This decision on the possibility of school closure supports the position of the Australian institution which is the main sponsor of the school. The School of St. Jude is a project funded by a charitable organization based on charity and called “The East African Fund Limited,” which is registered in Australia and was given a registration certificate number CFN 1612. This donor supports the annual budget of school by 90%. The annual school budget is worthy Shs. 12,682,710,722.

On 4 November 2020, the Chairman of the Board of The East African Fund Limited, wrote a letter informing the leadership of St. Jude School that they are not ready to send any donation money that is collected as gifts and donations from good Samaritans, and then let the money be used to pay corporate tax as if the school of St. Jude is a company that trades, makes a profit and distributes profits amongst its directors.

For all these reasons, the school report which was circulated after TRA forcibly accessed the school accounts stated that TRA’s decision would directly affect the life and quality of the three St. Jude Schools, just as it would indirectly affect the quality of the education sector as a whole, in various ways.

The profile of St. Jude

The School of St. Jude was registered with the government through BRELA as a non-profit making and a non-profit sharing company since 2002, after an Australian citizen, Gemma Sisia, saw that free quality education for talented poor children was the cure for poverty in Africa if Africans co-operated with the external world.

St. Jude School has excellent academic infrastructure scattered across three campuses. The school provides free education to talented children and from poor families in Arusha region. There are students from standard one to form six.

There is a primary school campus, an international guests centre, and an administration building in Mshono village; dormitories for primary school students in Moivoro village; a secondary school campus with its dormitory located in the Usa River area. The school has 27 buses for full-time students, two libraries with more than 30,000 books, CDs and DVDs. There are science labs, playgrounds, computer labs and a sports equipment room.

All the children eat lunch at school. Boarding students get breakfast and dinner as well. On average the school offers one million meals a year. There are about 300 employees and several volunteers from abroad. About 96% of all children in the school are drawn from poor families in Arusha district, after careful screening, and their full education is paid for by the school.

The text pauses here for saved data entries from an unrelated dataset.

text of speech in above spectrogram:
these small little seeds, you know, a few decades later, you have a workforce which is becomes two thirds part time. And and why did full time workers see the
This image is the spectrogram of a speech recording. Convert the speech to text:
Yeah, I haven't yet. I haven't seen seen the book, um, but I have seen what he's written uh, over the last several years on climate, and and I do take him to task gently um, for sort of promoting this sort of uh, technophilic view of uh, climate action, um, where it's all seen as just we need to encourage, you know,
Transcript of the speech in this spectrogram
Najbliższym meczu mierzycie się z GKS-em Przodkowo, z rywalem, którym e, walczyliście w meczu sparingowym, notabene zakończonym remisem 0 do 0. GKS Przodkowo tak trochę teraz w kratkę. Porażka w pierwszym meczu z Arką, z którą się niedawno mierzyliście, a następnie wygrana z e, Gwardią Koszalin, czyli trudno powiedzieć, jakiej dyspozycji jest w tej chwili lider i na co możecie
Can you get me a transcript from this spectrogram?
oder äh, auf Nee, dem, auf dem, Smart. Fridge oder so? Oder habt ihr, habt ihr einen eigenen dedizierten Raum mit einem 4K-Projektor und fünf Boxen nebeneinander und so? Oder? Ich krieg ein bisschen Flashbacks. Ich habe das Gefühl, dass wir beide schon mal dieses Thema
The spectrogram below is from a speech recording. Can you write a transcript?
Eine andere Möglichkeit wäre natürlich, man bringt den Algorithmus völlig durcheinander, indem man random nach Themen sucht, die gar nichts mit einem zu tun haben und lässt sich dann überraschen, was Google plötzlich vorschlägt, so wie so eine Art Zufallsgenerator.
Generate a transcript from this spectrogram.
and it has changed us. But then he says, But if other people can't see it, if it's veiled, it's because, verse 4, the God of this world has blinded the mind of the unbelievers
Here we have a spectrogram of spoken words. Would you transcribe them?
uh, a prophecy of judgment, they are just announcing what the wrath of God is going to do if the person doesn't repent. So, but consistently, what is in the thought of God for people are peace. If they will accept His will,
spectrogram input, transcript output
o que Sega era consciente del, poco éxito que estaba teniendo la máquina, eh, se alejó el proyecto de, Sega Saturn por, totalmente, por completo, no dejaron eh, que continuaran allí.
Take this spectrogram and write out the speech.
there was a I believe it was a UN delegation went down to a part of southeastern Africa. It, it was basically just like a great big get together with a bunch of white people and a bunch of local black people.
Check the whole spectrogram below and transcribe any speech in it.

In addition to paying all the education costs for about 2000 children from poor families, the school also provides assistance to 326 students in 53 colleges located in various parts of the world, including Tanzania.

In addition, the school has a program that includes 116 Form Six graduates who volunteer to teach various subjects in 34 government schools. These graduates are given a subsistence allowance of 170,000 shillings each per month, for food and transport. Now they have all been given unpaid leave.

For running these programs, the daily school budget is Sh.35,229,752; the monthly budget is Sh. 1,056,892,560; and the annual budget is Sh. 12,682,710,722.

According to its website, the School of St. Jude is a Company having nine Directors on the School Board. They are Gemma Sisia, Father Festus Mangwangi, Dr Richard Masika, Professor Patrick Ndakidemi, Bibiana Mardai, Mary Maeda, Nicholaus Duhia, Modest Akida, and Mark Cubit.